Stop Getting Emotional About the Market

You know the market is reaching a critical point when folks can't agree on it.

Recently, we've asked readers if they're bearish or bullish. And an overwhelming number of folks think there's still plenty of time for the market to keep running higher.

I'm not so sure.

But what concerns me the most is how emotional our readers seem lately. They're passionate about their stance on the market and whether or not we're making the right calls. We even have some folks outraged that here at Stansberry, many analysts disagree on where the market's headed.

Don't let those emotions cloud your judgment.

Today, I want to address a common emotional roadblock that leads to portfolio ruin.

Humans are prone to an emotional bias called the "endowment effect." This phenomenon, also known as divestiture aversion, occurs when we place a higher value on something simply because we own it.

Richard Thaler, a pioneer in the field who won a Nobel Prize for his work, loved to show this concept with coffee mugs.

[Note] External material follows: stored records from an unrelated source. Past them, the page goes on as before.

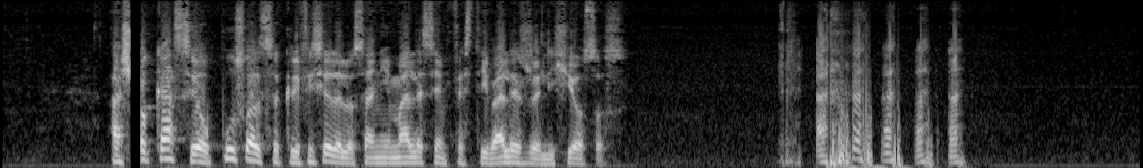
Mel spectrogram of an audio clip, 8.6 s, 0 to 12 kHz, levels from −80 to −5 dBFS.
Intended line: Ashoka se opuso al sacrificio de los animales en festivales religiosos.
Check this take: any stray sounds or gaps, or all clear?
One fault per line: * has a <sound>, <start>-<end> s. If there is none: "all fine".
* has a dropout, 1.0-1.1 s
* has a laugh, 5.8-7.4 s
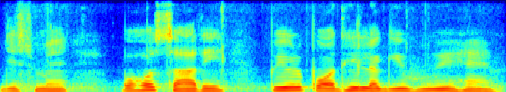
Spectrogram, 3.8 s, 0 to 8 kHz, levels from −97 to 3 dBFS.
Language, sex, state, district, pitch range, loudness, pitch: Hindi, female, Uttar Pradesh, Lalitpur, 180-195 Hz, -16 LUFS, 185 Hz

He'd offer to sell folks a generic coffee mug with a university logo on it, and the average price people would be willing to pay was $2.50. However, if he gave the mugs out for free and then tried to buy them back from people, they'd demand an average of $5.25.

Once it becomes "your" mug, it becomes a lot more valuable to you. We demand unreasonably high prices to give away the things we own.

Investors do this all the time...

Think of it this way... Let's say you own shares of retail chain JC Penney (JCP) because you used to work there and received shares as a part of your annual bonus.

But your current portfolio consists of a mix of stocks that either pays a high dividend or has substantial growth potential.

JC Penney fits neither of those requirements. It hasn't paid a dividend since April 2012. And it keeps losing money – in 2017, net sales were down.

But there are folks out there holding too much JC Penney stock because they value it more than a reasonable buyer would.

They've created a strange link between their identities and that stock.

One explanation is that the endowment effect increases your bargaining power when trading in small groups, giving you an evolutionary advantage. Therefore, we've all descended from ancestors with an endowment effect built into their brains.

Whatever the reason, it doesn't help us today. We've all got a drawer full of junk just like that coffee mug worth at most $2.50.

Let's purge the mugs from our portfolios.

A simple test can help you shake off the endowment effect: From our example above, let's say you own $5,000 of JCP stock. What if overnight that $5,000 in stock turned into $5,000 cash. Now you have the cash sitting in your brokerage account and no longer own any shares.

You have the choice to either repurchase shares of JCP for the exact same price or use that $5,000 to invest in another stock.

Almost everyone would choose to invest that $5,000 elsewhere. Let's face it – the S&P 500 includes probably 400 stocks you'd rather own than JC Penney. Even though when you owned the shares of JCP, you didn't want to sell and buy something else.

Nothing happened to JC Penney overnight... The only thing that changed is your possessions.

No matter what happens to the market this year, you need to prepare. Mentally clear out your portfolio. Imagine selling everything and going to cash. Then review every investment as if you were deciding to buy it again.

That's the way the market works, really. Everything you hold today you essentially decide to "buy" anew each and every day. You'll do better to think that way as well.

If you want to set your portfolio up for success, you need to be prepared for a continued bull market or the inevitable bear market...

Tomorrow night, you'll get a chance to see our favorite bulls and bears fight it out during the 2019 Bull vs. Bear Summit. You'll hear from Melt Up King Steve Sjuggerud, perma-bear himself Dan Ferris, and my favorite mathematician, Dr. Richard Smith.

These guys are going to sit down with former hedge-fund managers and Wall Street insiders to discuss the fate of this clearly long-in-the tooth bull market for 2019 and beyond – and I'm excited to hear what they're personally doing with their own money.

It's completely free to attend. There is no obligation other than your time and a willingness to learn. But a reservation is required.

Click here to claim your spot.

What We're Reading...

Here's to our health, wealth, and a great retirement,

Dr. David Eifrig and the Health & Wealth Bulletin Research Team
February 12, 2019